Monday, January 8, 2018

Wildlife Refuge

This Great Eagle was the centerpiece of my LOTR Galdhrim army.  The figure itself is no longer in print, but it was the perfect pose to represent a giant beast taking off after dispatching his prey!

I had a lot of fun painting the wings and the face.  There are a few other similar creatures that I painted as the subject for my Painting Pyramid tutorial videos, including the Griffon and Giant Owl.  Those are each 105 minutes long, and demonstrate how to paint these large monsters in a more efficient way.

When you have large wings such as these, it is important to get some variations in those brownish tones.  You can see that some are more saturated that other, while greyish browns compliment those brighter tones.  Some sections have more yellows, and other parts have some greenish shades.

While having lights and darks can be important, keeping these very broad surfaces interesting takes more than one kind of contrast!

I especially enjoyed painting the face, as it was very nicely sculpted.  After painting many birds of prey in 2D art, I was very familiar with how to approach that part.

The base was particularly important.  Given the position of the talons, I really wanted to have some dead Easterlings as fresh kills.  If you saw some of my previous Lord of the Rings posts, you know that I had a large Easterling/Khandish alliance army.

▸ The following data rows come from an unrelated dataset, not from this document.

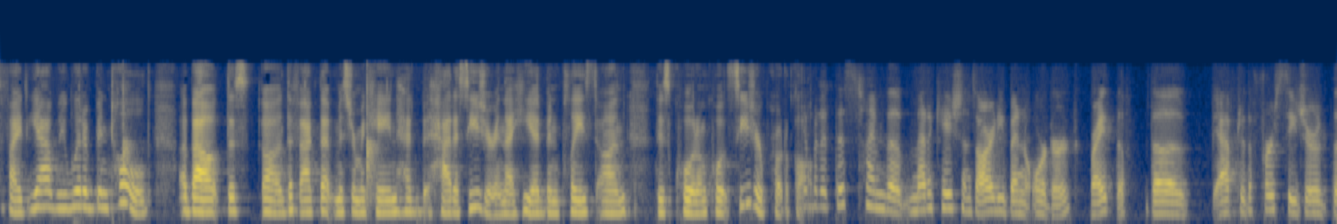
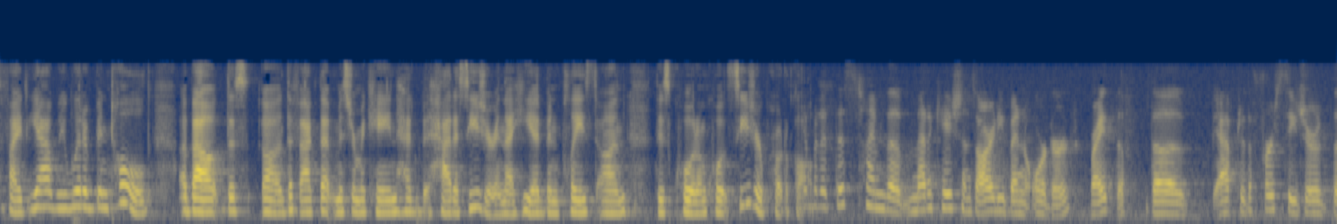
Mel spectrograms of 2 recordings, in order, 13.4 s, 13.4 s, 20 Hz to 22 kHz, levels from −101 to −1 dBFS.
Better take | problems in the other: second | noise reduction (neural mask model RNNoise)

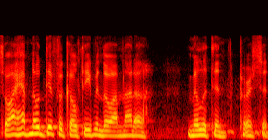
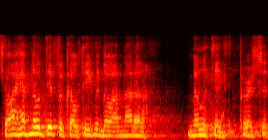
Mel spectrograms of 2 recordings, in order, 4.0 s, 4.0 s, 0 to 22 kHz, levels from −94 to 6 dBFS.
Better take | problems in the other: first | noise reduction (neural separator model SepFormer DNS4)

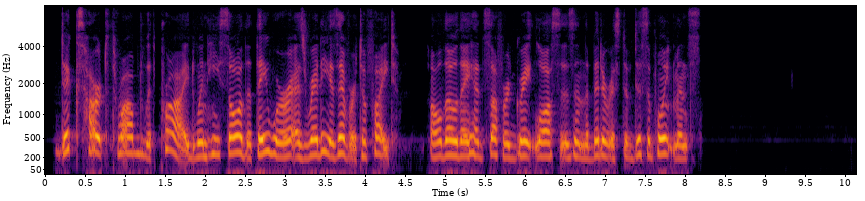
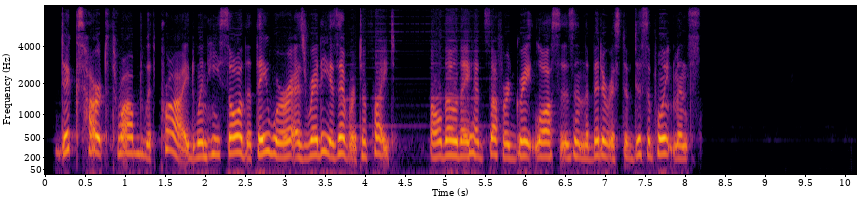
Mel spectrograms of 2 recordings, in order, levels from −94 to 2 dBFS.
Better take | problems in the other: first | noise reduction (neural separator model SepFormer DNS4)

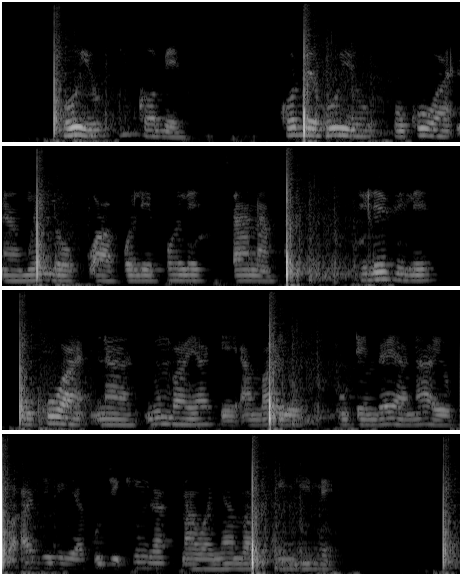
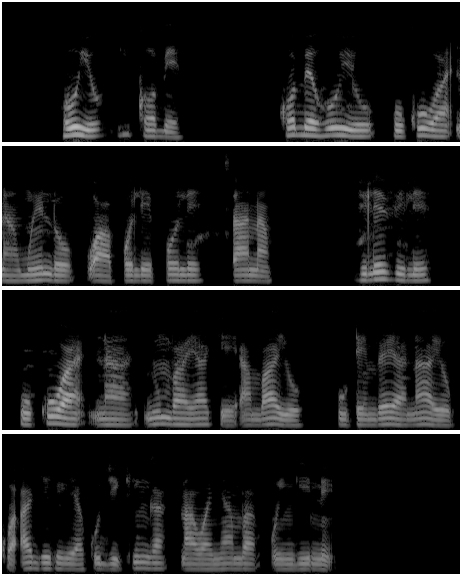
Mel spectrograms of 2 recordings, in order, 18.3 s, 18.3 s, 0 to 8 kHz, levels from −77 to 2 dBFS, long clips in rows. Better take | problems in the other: second | noise reduction (classical method WPE with log-MMSE)

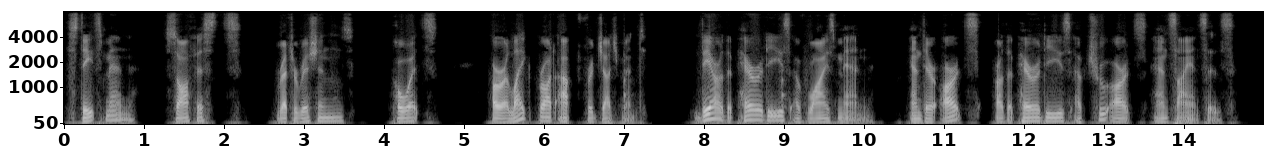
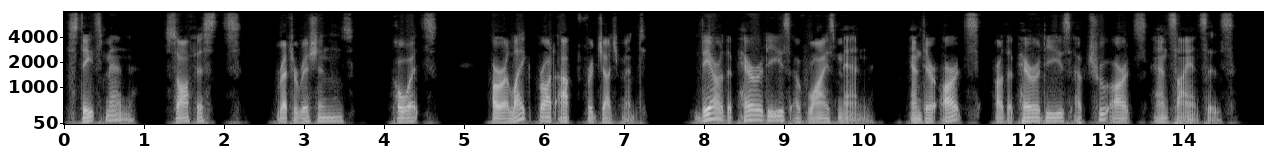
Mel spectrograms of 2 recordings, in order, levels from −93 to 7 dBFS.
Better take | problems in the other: second | background sound (Tap); 19 dB below the speech

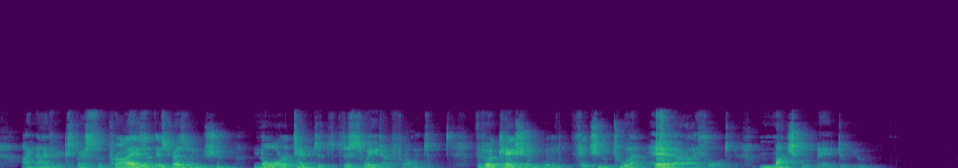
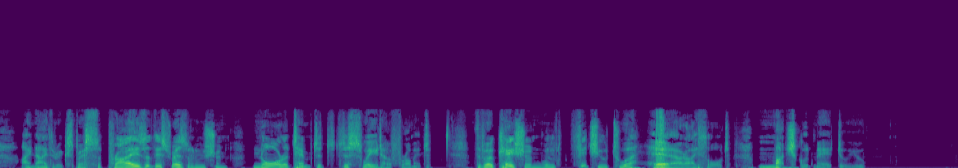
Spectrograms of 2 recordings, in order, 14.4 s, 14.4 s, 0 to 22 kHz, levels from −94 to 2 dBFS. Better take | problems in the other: second | room echo; dies away in 0.8 s

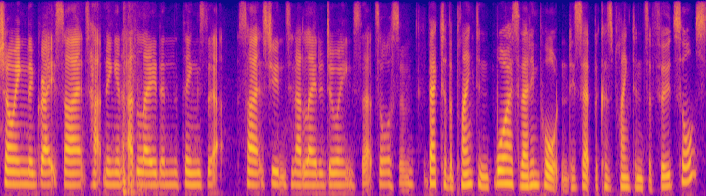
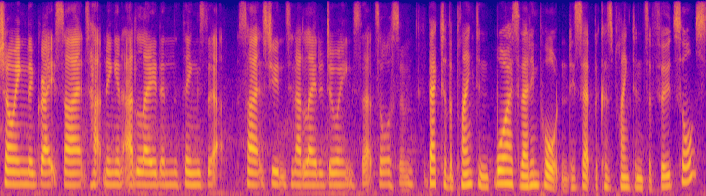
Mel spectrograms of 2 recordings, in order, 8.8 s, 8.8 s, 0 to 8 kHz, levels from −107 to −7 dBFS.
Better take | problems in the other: second | noise reduction (neural mask model RNNoise)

For the Bilbo's Bash tournament, I had to have one "good" and one "evil" army.  They had to show in some way that they were fighting each other, so the Khandish chariots had trophy heads, while the Gwaihir figure had it's Easterling victims!

A few plastic Easterling figures were cut in a few spots and repositioned.  I have a number of blog posts from that tournament, so you can check those out in the Bilbo's Bash section and see how they were used.  Given the unique way combat is resolved in LOTR, this kind of unit was a great compliment to the Cavalry and to the Stormcaller casters.

The general idea was to use the spell to knock down the enemy, which would be charged by the infantry from the front.  At the same time, the very fast cavalry would strike from the sides, and the Great Eagle would fly over the mass and pounce from behind.  It proved to be very deadly!!

He's also here: